Dear Natasha,

For ten years, the same violent nightmare has been waking me up. What can I do?

Dear Restless,

Believe it or not, most nightmares want to help you. The good news is that once you understant the root of your nightmare and take whatever action is needed, the nightmare will cease.

Nightmares can be categorized into three main types. Reasons for them vary and sometimes overlap:

Single nightmares, bad dreams that occur only once, can be caused by

*your subconscious warning you to do or not do something

*your subconscious fears, whether real or not, about your current or a future situation

*negative reactions to food (I’m serious!)

Whatever the cause of your nightmare, you would be wise to pay attention to the literal or symbolic interpretation of the dream and take preventive action. You can follow the numbered steps below to assist you in interpreting the dream.

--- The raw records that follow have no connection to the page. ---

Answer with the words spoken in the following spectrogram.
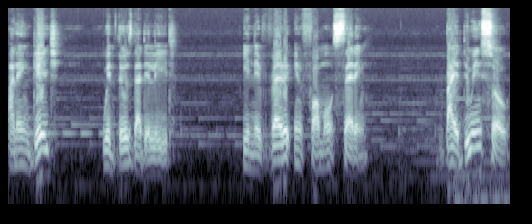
and engage with those that they lead in a very informal setting. By doing so,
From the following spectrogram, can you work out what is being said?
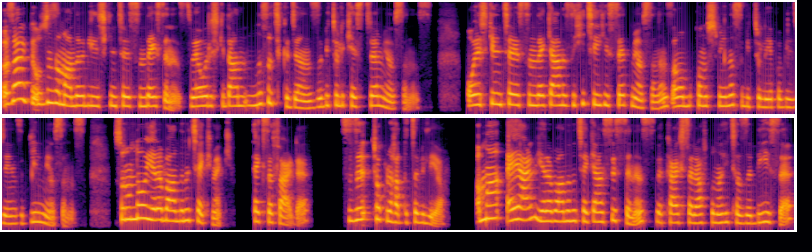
Özellikle uzun zamandır bir ilişkin içerisindeyseniz ve o ilişkiden nasıl çıkacağınızı bir türlü kestiremiyorsanız, o ilişkin içerisinde kendinizi hiç iyi hissetmiyorsanız ama bu konuşmayı nasıl bir türlü yapabileceğinizi bilmiyorsanız, sonunda o yara bandını çekmek tek seferde sizi çok rahatlatabiliyor. Ama eğer yara bandını çeken sizseniz ve karşı taraf buna hiç hazır değilse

Recurring nightmares are caused by your subconscious trying persistently to get your attention. The nightmares are like messengers surfacing from the depths of your subconscious and knocking on the door of your conscious mind to wake you up (‘scuse the pun) ito a deeper truth. For example, when we are hurt, we get angry and then feel guilty for the angry thoughts. We then expect to be punished for those angry thoughts and fear the punishment we think we deserve. Your violent dreams, then, likely mean that repressed and unexpressed hurt/anger/guilt feelings are lying unprocessed in your subconscious mind. Excavating the root emotion, and reconciling the emotions around the event will set you free, and the nightmare will cease. Forgiveness of self and others is often the answer. However, you may need assistance in interpreting the symbolism of the dreams to help you access those deep emotions.

Psychic nightmares are caused by psychic attacks by low-life spirits that materialize in our dream state to scare us. Psychic attacks can involve “spinning” the feeling that you are being lifted into the air and spun around and around, unable to put your feet back on the ground. As in the previous story, children, especially more psychically sensitive children, are often vulnerable to low-life spirits who just love to mess with their energy while they sleep. Adults can also be susceptible to these opportunistic entities. Usually the low-life spirits attach to people who are:

*psychically opening up but still untrained and therefore vulnerable

*choosing fear over love

*experiencing a hole in their aura caused by:

-a lack of groundedness after giving power away to someone or something

-violated boundaries as the result of abuse

-co-dependency that has left them with no boundaries

-addictive behaviors and substances used to numb pain

-depression that covers a suppressed anger or a chemical imbalance

The psychically vulnerable can visualize themselves and their beds enveloped in a bubble, pyramid, or tent of white light before they go to sleep at night. Surrounding oneself or a child with light is a good protective measure against nighttime psychic attacks. And just to make sure, also invite the angels to come and watch over you or the child while you sleep.

So, dear Restless, though most of us rarely give credence to our dreams, the longer we ignore these messages the more intense the messages will become. The repetitive theme in your recurring nightmare can provide you with the learning that will set you free.

The following process will help you bring your dream to your waking state, consciously identify the message of the dream, and then take the necessary action. Once you are back in your power, the dream will no longer have any power over you.

1. Identify at what age the dream began.

2. Search your mind for the event or the fear that might have triggered the angst.

3. Write out the whole dream as you first experienced it. List your feelings throughout the dream.

4. Divide the dream into two parts:

a) the situation, for example, I am walking down the road.

b) what happens in the situation, for example, a bear starts chasing me.

5. Role play each character or object in your dream. For example, if you are the bear doing the chasing, what is your motivation? What message is each character (object, event) communicating to you-powerlessness, guilt, anger, hurt?

6. Ask yourself what you are really afraid of in the dream? How does it relate to something in your past or present life?

7. Imagine how you would re-write the ending in this dreamed sequence of events so that you overcome your fear and emerge the victor.

8. Rewrite the dream. Repeat the original beginning, but rewrite the ending the way you want the story to end. For example, I turn to face the bear and realize it is my best friend dressed in a costume having fun.

Now, having stepped into your power, you are the victor. Your dream antagonist’s aggression-which represents your fear in the dream-has evaporated, and you can experience peace.

Continue to let your dreams be your guides.

SWEET DREAMS!